  • a form collecting a person’s financial status, in preparation for a financial planning meeting;
  • a form for documenting an accident or incident in the workplace;
  • an online dating profile; and
  • a form collecting the events that led up to a complaint.

When it comes to required versus optional fields, backgrounder forms are the opposite of other types of administrative forms [5]. On most administrative forms, the majority of questions must be answered, with only a few questions optional. Conversely, on backgrounder forms, there are often only a few questions that have to be answered in every case (e.g. name or date). Because the form has to cater for such a wide range of circumstances, the vast majority of questions are then optional.

Applying the logic that supports marking only optional fields on standard administrative forms, we can see that the best approach for backgrounder forms is to do the reverse and mark only required fields:

  1. Have an instruction, at the top of each screen, that says: “All questions are optional, unless marked (required).”.
  2. Have no visual marking against optional questions.
  3. Have “(required)” added to the end of the label for every required question.

We know that this may introduce some inconsistency between forms that belong to the same organisation.
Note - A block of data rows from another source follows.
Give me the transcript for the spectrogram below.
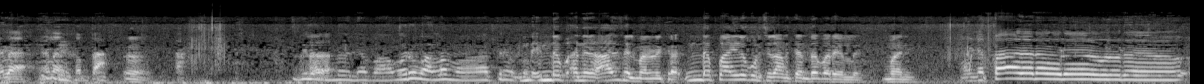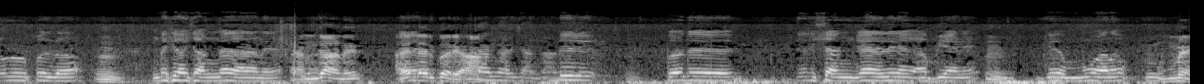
അല്ല അല്ല പപ്പ ആ. ഒരു വള്ളം മാത്രമേ ഉള്ളൂ. ഇണ്ട- ഇണ്ട ആദ്യം സൽമാൻ വിളിക്കാം ഇണ്ടപ്പായിനെ കുറിച്ചിട്ട് അനക്ക് എന്താ പറയാനുള്ളത് ഉമ്മാന്? അങ്ങനെയാണ് ചങ്കാണ് അതെല്ലാവർക്കും അറിയാം. ശങ്കാണ് ചങ്ങാതി ഉമ്മ ഉമ്മേ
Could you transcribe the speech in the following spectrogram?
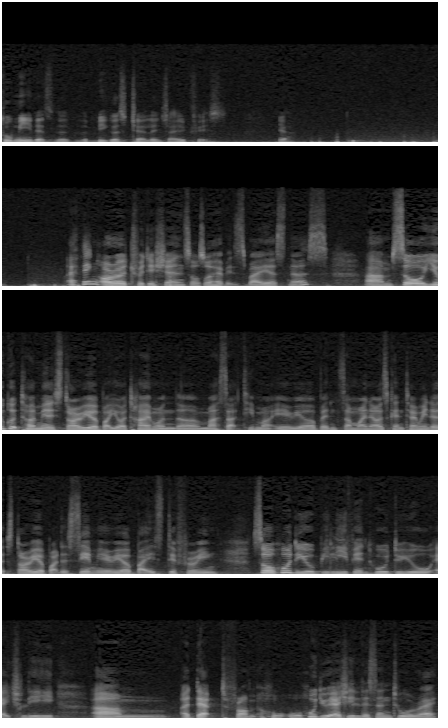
to me that's the, the biggest challenge I face. Yeah. I think oral traditions also have its biasness. Um, so you could tell me a story about your time on the Masak Timah area, but someone else can tell me the story about the same area, but it's differing. So who do you believe in? Who do you actually um, adapt from? Who, who- do you actually listen to, right?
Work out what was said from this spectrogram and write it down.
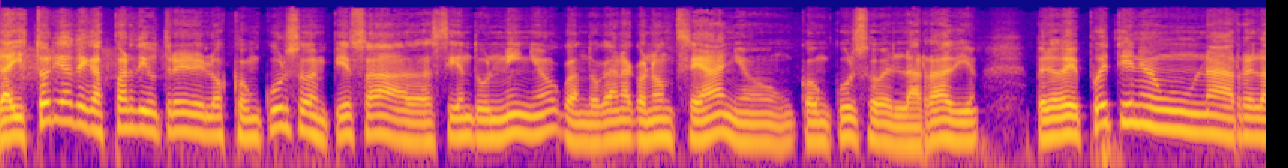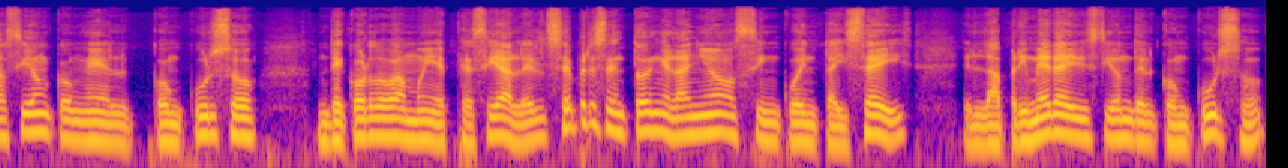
La historia de Gaspar de Utrera y los concursos empieza siendo un niño, cuando gana con 11 años un concurso en la radio, pero después tiene una relación con el concurso de Córdoba muy especial. Él se presentó en el año 56, en la primera edición del concurso,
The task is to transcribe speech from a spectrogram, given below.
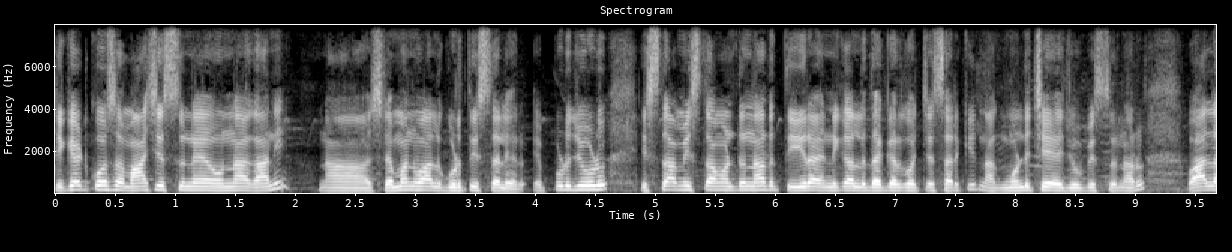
టికెట్ కోసం ఆశిస్తూనే ఉన్నా కానీ నా శ్రమను వాళ్ళు గుర్తిస్తలేరు. ఎప్పుడు చూడు ఇస్తాం ఇస్తామంటున్నారు తీరా ఎన్నికల దగ్గరకు వచ్చేసరికి నాకు మొండి చేయ చూపిస్తున్నారు. వాళ్ళ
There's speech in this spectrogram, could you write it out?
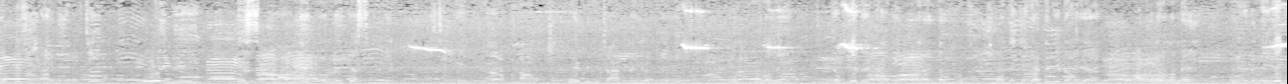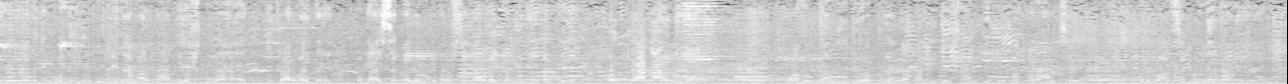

However, we feel on balance, the benefits for usability of each individual form outweighs any confusion that may arise from the inconsistency.

Time for a new standard?

So what do you think? Have we established a sufficiently strong argument for changing the way required and optional fields are indicated? Or is there some major usability or accessibility implication that we haven’t considered? Remembering that we’re looking for a standard that is the best balance of different users, contexts, constraints and goals, leave a comment. We’d also really like to canvass as many views as possible, so if you found this article valuable or thought-provoking, please share it widely.

[1] Depending on the verbosity setting of the screenreader, the asterisk may be treated as a special character and thus not read out. Also, when in forms mode, the asterisk will be missed if it is not part of the field label.

[2] The plain English of this instruction is important. Jargon like “mandatory” and “field” are not well understood by the general public. Using plain English can even improve conversion rates (see point 4 of “10 words I’d ban from all websites“).

[3] It is our [untested] hypothesis that fewer people will answer the optional questions if the “(optional)” indicator is placed at the start of the label instead of at the end. If the indicator is at the start of the label, some form-fillers will not bother to read the question, even through answering it may benefit them. But if the indicator is at the end of the label, the question will be read first, and this may provide more impetus to answer.

[4] A form can be WCAG 2.0 compliant if only optional fields are marked following the approach described here. Adding aria-required=“true” can further improve accessibility. For more information, see “Aria-required=true: WCAG 2 Compliance versus Best Practice“.

[5] The two main types of forms are administrative forms and survey forms. Two very different use cases, which in turn often means different design approaches. We hope to write more about this distinction between form types in the near future.